» INPUT FOR THIS TASK
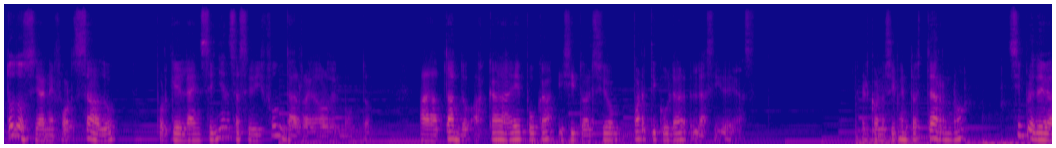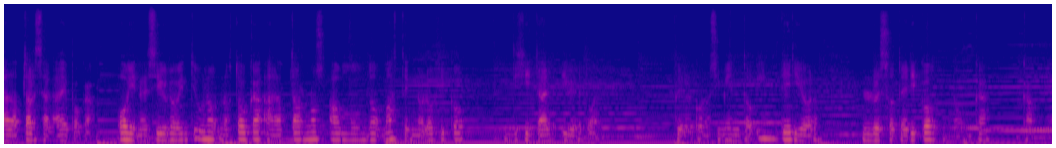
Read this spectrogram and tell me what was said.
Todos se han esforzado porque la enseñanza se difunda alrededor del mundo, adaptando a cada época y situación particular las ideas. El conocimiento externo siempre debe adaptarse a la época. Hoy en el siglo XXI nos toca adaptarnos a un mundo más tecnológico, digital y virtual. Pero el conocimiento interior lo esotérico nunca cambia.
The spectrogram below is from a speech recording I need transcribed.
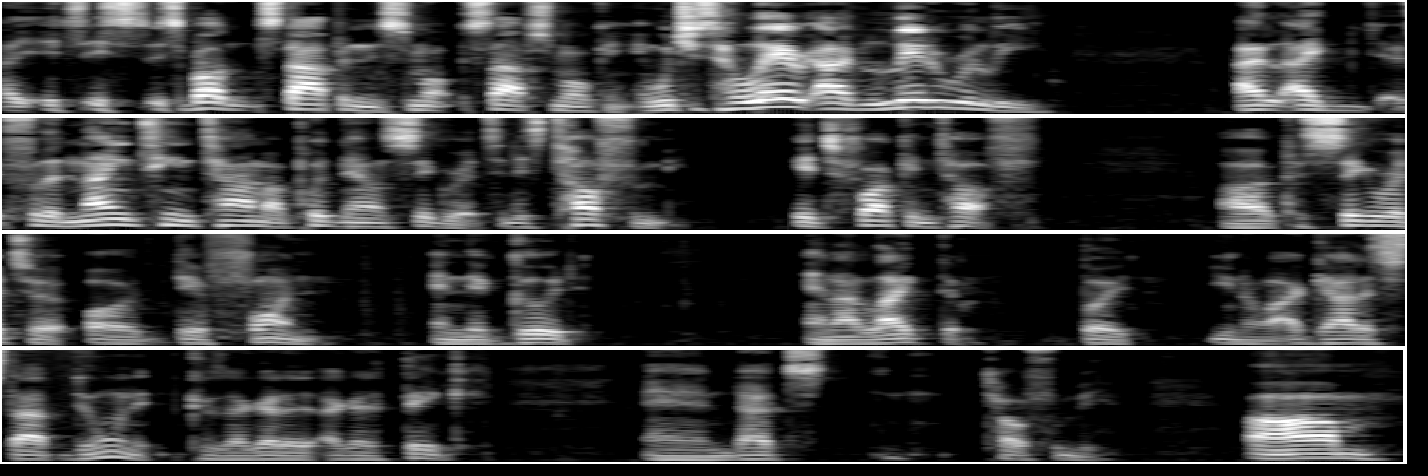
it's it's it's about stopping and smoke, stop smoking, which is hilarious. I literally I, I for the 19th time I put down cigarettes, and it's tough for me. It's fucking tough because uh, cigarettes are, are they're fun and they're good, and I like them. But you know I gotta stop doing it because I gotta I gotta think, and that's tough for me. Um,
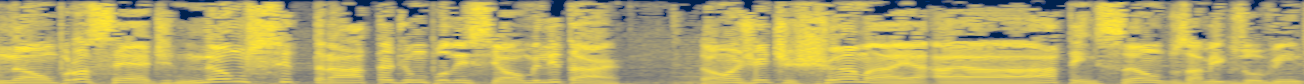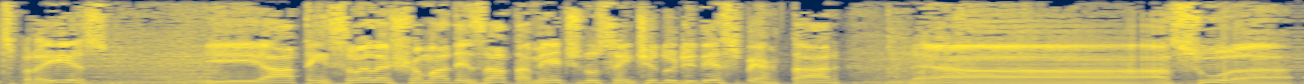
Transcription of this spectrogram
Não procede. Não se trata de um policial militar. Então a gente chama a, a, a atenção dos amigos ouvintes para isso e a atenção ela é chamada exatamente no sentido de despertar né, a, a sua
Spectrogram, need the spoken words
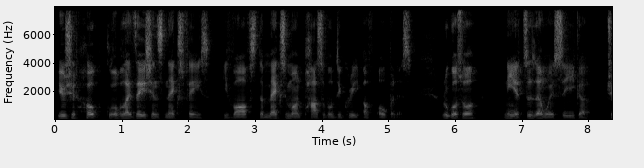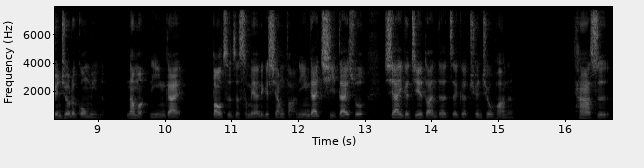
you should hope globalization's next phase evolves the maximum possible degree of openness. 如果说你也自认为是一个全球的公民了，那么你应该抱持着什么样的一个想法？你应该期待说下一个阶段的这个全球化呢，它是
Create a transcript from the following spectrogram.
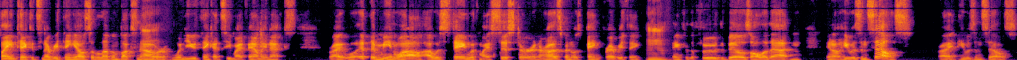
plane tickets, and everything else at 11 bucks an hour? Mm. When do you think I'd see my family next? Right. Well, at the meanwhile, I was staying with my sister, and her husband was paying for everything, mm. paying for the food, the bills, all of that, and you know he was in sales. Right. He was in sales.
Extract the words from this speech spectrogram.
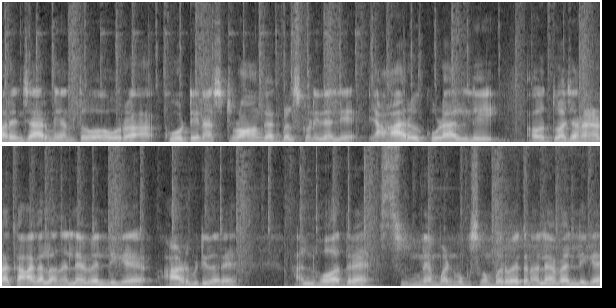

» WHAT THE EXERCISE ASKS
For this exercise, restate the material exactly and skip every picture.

» WRITTEN RESPONSE
Read this spectrogram and tell me what was said.
Todos se han esforzado porque la enseñanza se difunda alrededor del mundo, adaptando a cada época y situación particular las ideas. El conocimiento externo siempre debe adaptarse a la época. Hoy en el siglo XXI nos toca adaptarnos a un mundo más tecnológico, digital y virtual. Pero el conocimiento interior lo esotérico nunca cambia.
The spectrogram below is from a speech recording I need transcribed.
it's it's it's about stopping and smoke, stop smoking, which is hilarious. I literally I, I for the 19th time I put down cigarettes, and it's tough for me. It's fucking tough because uh, cigarettes are, are they're fun and they're good, and I like them. But you know I gotta stop doing it because I gotta I gotta think, and that's tough for me. Um,
Transcription of this spectrogram
Não procede. Não se trata de um policial militar. Então a gente chama a, a, a atenção dos amigos ouvintes para isso e a atenção ela é chamada exatamente no sentido de despertar né, a, a sua
Spectrogram, need the spoken words
you should hope globalization's next phase evolves the maximum possible degree of openness. 如果说你也自认为是一个全球的公民了，那么你应该抱持着什么样的一个想法？你应该期待说下一个阶段的这个全球化呢，它是
Create a transcript from the following spectrogram.
plane tickets, and everything else at 11 bucks an hour? Mm. When do you think I'd see my family next? Right. Well, at the meanwhile, I was staying with my sister, and her husband was paying for everything, mm. paying for the food, the bills, all of that, and you know he was in sales. Right. He was in sales.
Extract the words from this speech spectrogram.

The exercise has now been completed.